What the task requires =>
Could you restate all of the records below exactly, with the pictures left out?

Data shown =>
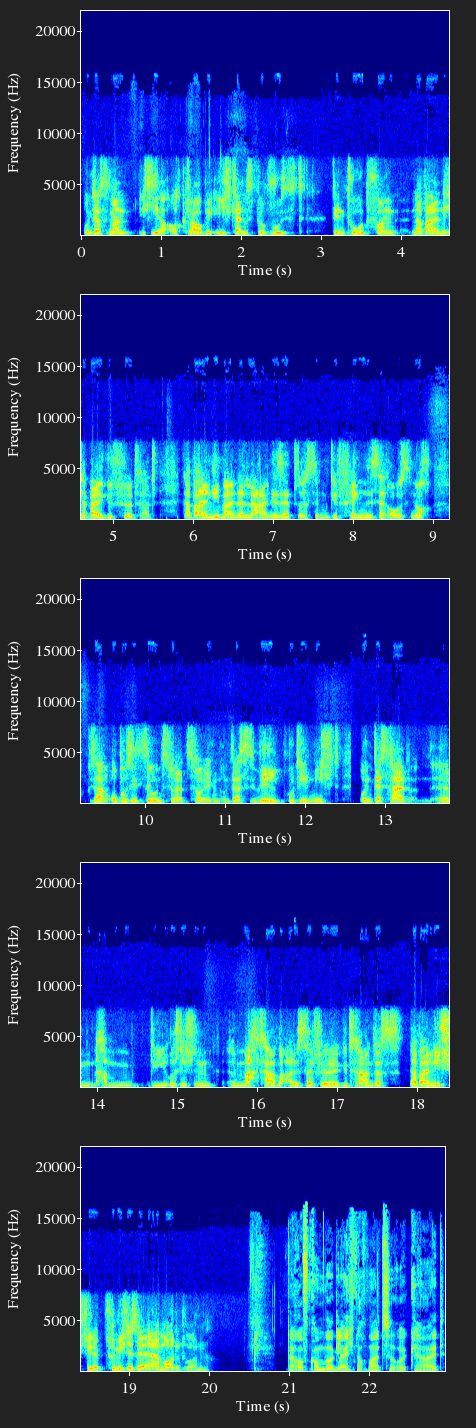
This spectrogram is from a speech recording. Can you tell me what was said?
und dass man hier auch, glaube ich, ganz bewusst den Tod von Nawalny herbeigeführt hat. Nawalny war in der Lage, selbst aus dem Gefängnis heraus noch sagen, Opposition zu erzeugen. Und das will Putin nicht. Und deshalb ähm, haben die russischen äh, Machthaber alles dafür getan, dass Nawalny stirbt. Für mich ist er ermordet worden. Darauf kommen wir gleich nochmal zurück, Herr Heid.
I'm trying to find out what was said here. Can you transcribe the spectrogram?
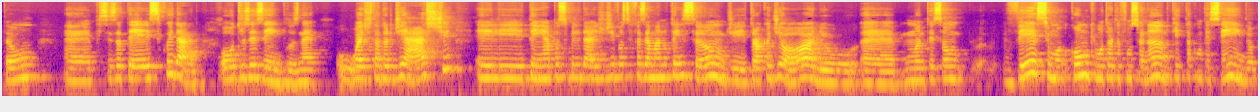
Então, é, precisa ter esse cuidado. Outros exemplos, né? o agitador de haste, ele tem a possibilidade de você fazer a manutenção de troca de óleo, é, manutenção, ver se o, como que o motor está funcionando, o que está acontecendo,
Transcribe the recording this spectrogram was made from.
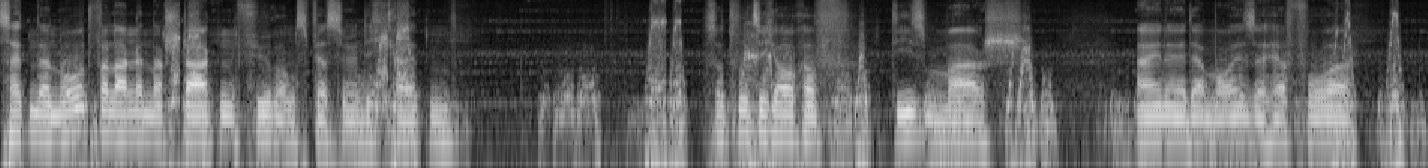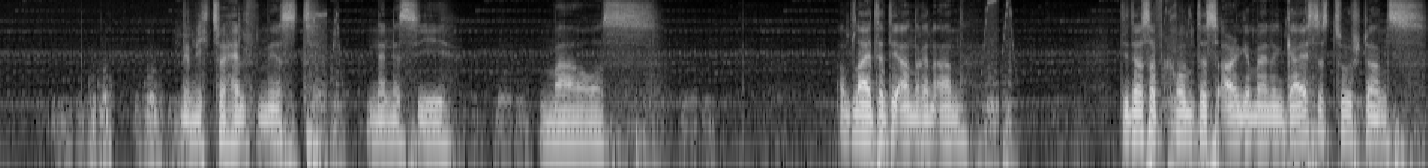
Zeiten der Not verlangen nach starken Führungspersönlichkeiten. So tut sich auch auf diesem Marsch eine der Mäuse hervor. Wem nicht zu helfen ist, nenne sie Maus und leitet die anderen an, die das aufgrund des allgemeinen Geisteszustands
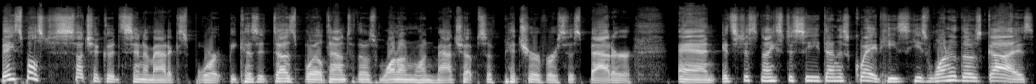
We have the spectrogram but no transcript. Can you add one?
baseball's just such a good cinematic sport because it does boil down to those one-on-one matchups of pitcher versus batter. And it's just nice to see Dennis Quaid. He's he's one of those guys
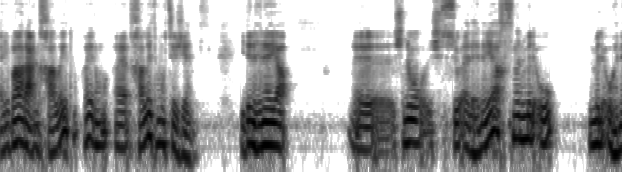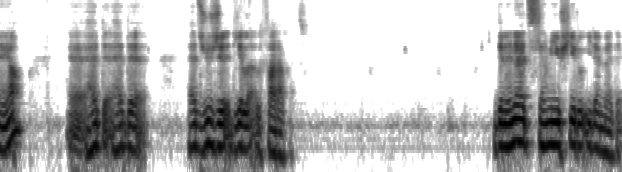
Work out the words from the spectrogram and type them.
عبارة عن خليط غير آه، خليط متجانس. إذا هنايا آه، شنو السؤال هنايا؟ خصنا نملؤو نملؤو هنايا آه، هاد هاد هاد جوج ديال الفراغات. إذا هنا هاد السهم يشير إلى ماذا؟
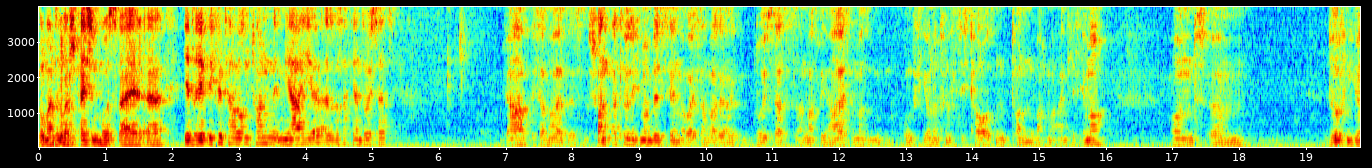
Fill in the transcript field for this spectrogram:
wo man drüber sprechen muss, weil äh, ihr dreht wie viel tausend Tonnen im Jahr hier? Also was habt ihr an Durchsatz? Ja, ich sag mal, es schwankt natürlich immer ein bisschen, aber ich sag mal, der Durchsatz an Material ist immer so rund 450.000 Tonnen machen wir eigentlich immer. Und ähm, dürfen hier,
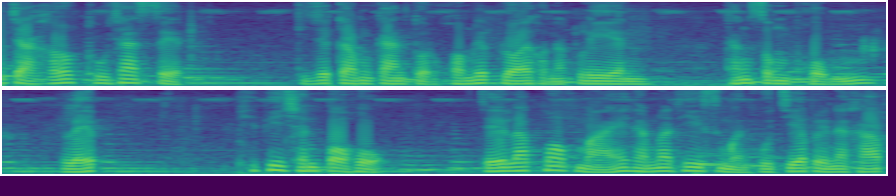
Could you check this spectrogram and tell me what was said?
งจากเคารพธงชาติเสร็จ กิจกรรมการตรวจความเรียบร้อยของนักเรียน ทั้งทรงผม เล็บ พี่ๆชั้นป .6 จะได้รับมอบหมายให้ทำหน้าที่เสมือนครูเจี๊ยบเลยนะครับ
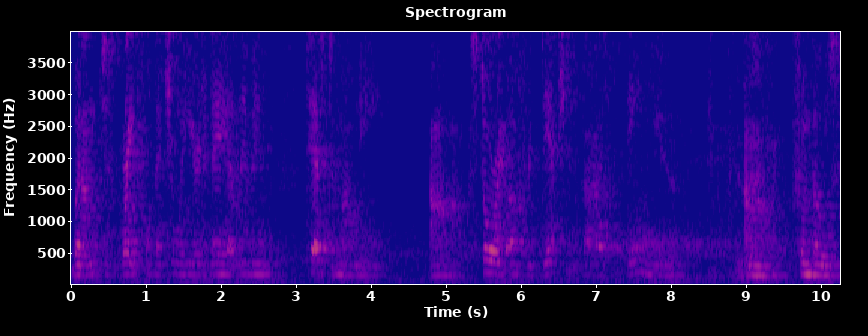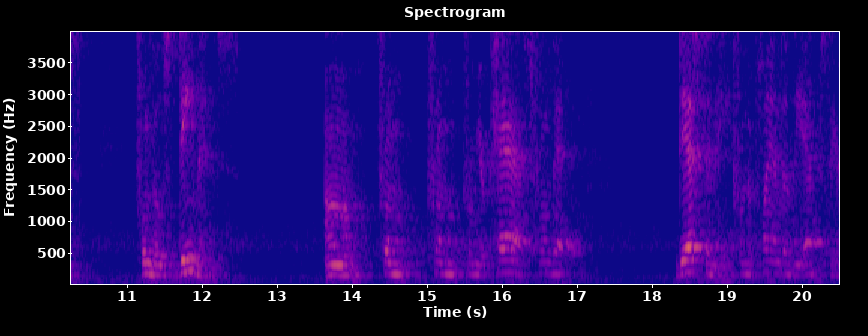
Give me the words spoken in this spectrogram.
but i'm just grateful that you were here today a living testimony uh, a story of redemption god has redeemed you um, from those from those demons, um, from from from your past, from that destiny, from the plans of the adversary.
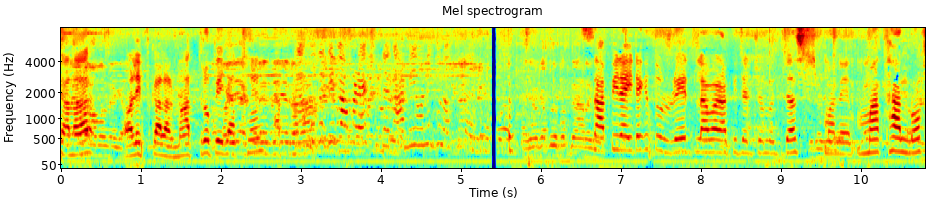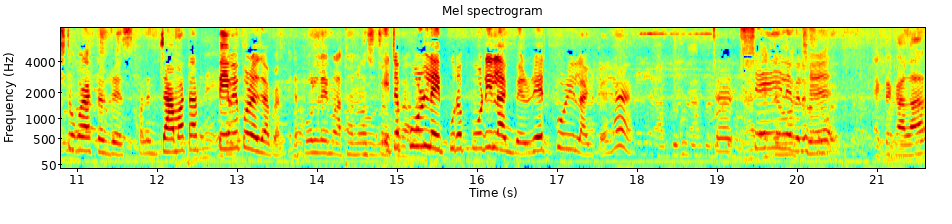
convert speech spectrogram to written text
কালার অলিভ কালার মাত্র পেয়ে যাচ্ছেন। আপনারা সাপিরা এটা কিন্তু রেড লাভার আপিদের জন্য জাস্ট মানে মাথা নষ্ট করা একটা ড্রেস মানে জামাটার প্রেমে পড়ে যাবেন। এটা পরলে মাথা নষ্ট এটা পরলেই পুরো পরি লাগবে রেড পরি লাগবে হ্যাঁ। সেই লেভেলে একটা colour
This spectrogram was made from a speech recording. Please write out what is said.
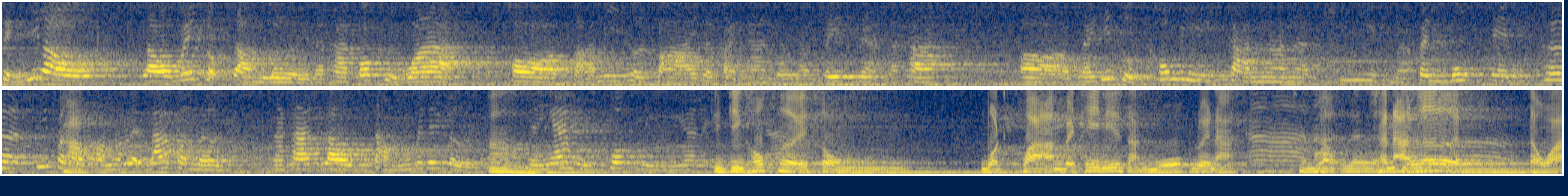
สิ่งที่เราเราไม่จดจำเลยนะคะ ก็คือว่าพอสามีเธอตายเธอแต่งงานโดยนาร์ซิสเนี่ยนะคะเอ่อ ในที่สุดเขามีการงานอาชีพนะเป็น book editor ที่ประสบครับความสำเร็จมากกว่าเดิมนะคะเราจำไม่ได้เลย อ่า ในแง่มุมพวกนี้อะไรจริงๆ เขาเคยส่งบทความไปที่นิสสันโวกด้วยนะอ่าชนะเลิศ ชนะเลิศ แต่ว่า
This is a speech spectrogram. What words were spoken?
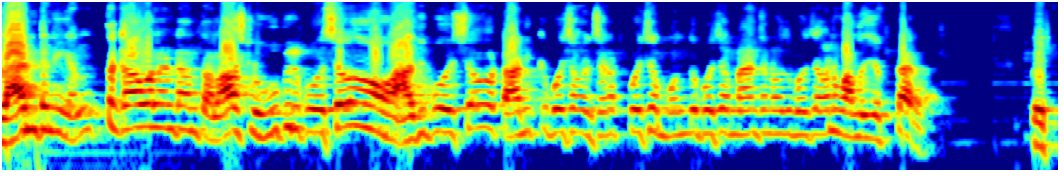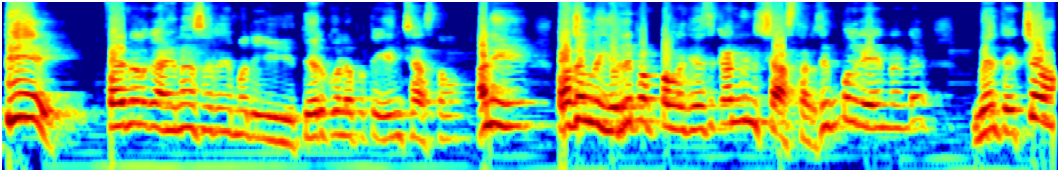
ప్లాంట్ని ఎంత కావాలంటే అంత లాస్ట్లో ఊపిరి పోసాం అది పోసాం టానిక్ పోసాం చెరప్ పోసాం మందు పోసాం మ్యాన్షన్ హౌస్ పోసామని అని వాళ్ళు చెప్తారు. పెట్టి ఫైనల్గా అయినా సరే మరి తేరుకోలేకపోతే ఏం చేస్తాం? అని ప్రజలను ఎర్రిపప్పలను చేసి కన్విన్స్ చేస్తారు. సింపుల్గా ఏంటంటే మేము తెచ్చాం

Output =>
This spectrogram is from a speech recording. Can you tell me what was said?
und dass man hier auch, glaube ich, ganz bewusst den Tod von Nawalny herbeigeführt hat. Nawalny war in der Lage, selbst aus dem Gefängnis heraus noch sagen, Opposition zu erzeugen. Und das will Putin nicht. Und deshalb ähm, haben die russischen äh, Machthaber alles dafür getan, dass Nawalny stirbt. Für mich ist er ermordet worden. Darauf kommen wir gleich nochmal zurück, Herr Heid.
I'm trying to find out what was said here. Can you transcribe the spectrogram?
Então, é, precisa ter esse cuidado. Outros exemplos, né? o agitador de haste, ele tem a possibilidade de você fazer a manutenção de troca de óleo, é, manutenção, ver se o, como que o motor está funcionando, o que está acontecendo,
Transcribe the recording this spectrogram was made from.
Zeiten der Not verlangen nach starken Führungspersönlichkeiten. So tut sich auch auf diesem Marsch eine der Mäuse hervor. Wem nicht zu helfen ist, nenne sie Maus und leitet die anderen an, die das aufgrund des allgemeinen Geisteszustands
We have the spectrogram but no transcript. Can you add one?
baseball's just such a good cinematic sport because it does boil down to those one-on-one matchups of pitcher versus batter. And it's just nice to see Dennis Quaid. He's he's one of those guys
Work out the words from the spectrogram and type them.
عبارة عن خليط غير آه، خليط متجانس. إذا هنايا آه، شنو السؤال هنايا؟ خصنا نملؤو نملؤو هنايا آه، هاد هاد هاد جوج ديال الفراغات. إذا هنا هاد السهم يشير إلى ماذا؟
Fill in the transcript field for this spectrogram:
wo man drüber sprechen muss, weil äh, ihr dreht wie viel tausend Tonnen im Jahr hier? Also was habt ihr an Durchsatz? Ja, ich sag mal, es schwankt natürlich immer ein bisschen, aber ich sag mal, der Durchsatz an Material ist immer so rund 450.000 Tonnen machen wir eigentlich immer. Und ähm, dürfen hier,
Could you check this spectrogram and tell me what was said?
งจากเคารพธงชาติเสร็จ กิจกรรมการตรวจความเรียบร้อยของนักเรียน ทั้งทรงผม เล็บ พี่ๆชั้นป .6 จะได้รับมอบหมายให้ทำหน้าที่เสมือนครูเจี๊ยบเลยนะครับ
Give me the words spoken in this spectrogram.
but i'm just grateful that you were here today a living testimony uh, a story of redemption god has redeemed you um, from those from those demons, um, from from from your past, from that destiny, from the plans of the adversary.
convert speech spectrogram to written text
কালার অলিভ কালার মাত্র পেয়ে যাচ্ছেন। আপনারা সাপিরা এটা কিন্তু রেড লাভার আপিদের জন্য জাস্ট মানে মাথা নষ্ট করা একটা ড্রেস মানে জামাটার প্রেমে পড়ে যাবেন। এটা পরলে মাথা নষ্ট এটা পরলেই পুরো পরি লাগবে রেড পরি লাগবে হ্যাঁ। সেই লেভেলে একটা colour
This spectrogram was made from a speech recording. Please write out what is said.
สิ่งที่เราเราไม่จดจำเลยนะคะ ก็คือว่าพอสามีเธอตายเธอแต่งงานโดยนาร์ซิสเนี่ยนะคะเอ่อ ในที่สุดเขามีการงานอาชีพนะเป็น book editor ที่ประสบครับความสำเร็จมากกว่าเดิมนะคะเราจำไม่ได้เลย อ่า ในแง่มุมพวกนี้อะไรจริงๆ เขาเคยส่งบทความไปที่นิสสันโวกด้วยนะอ่าชนะเลิศ ชนะเลิศ แต่ว่า
This is a speech spectrogram. What words were spoken?
ప్లాంట్ని ఎంత కావాలంటే అంత లాస్ట్లో ఊపిరి పోసాం అది పోసాం టానిక్ పోసాం చెరప్ పోసాం మందు పోసాం మ్యాన్షన్ హౌస్ పోసామని అని వాళ్ళు చెప్తారు. పెట్టి ఫైనల్గా అయినా సరే మరి తేరుకోలేకపోతే ఏం చేస్తాం? అని ప్రజలను ఎర్రిపప్పలను చేసి కన్విన్స్ చేస్తారు. సింపుల్గా ఏంటంటే మేము తెచ్చాం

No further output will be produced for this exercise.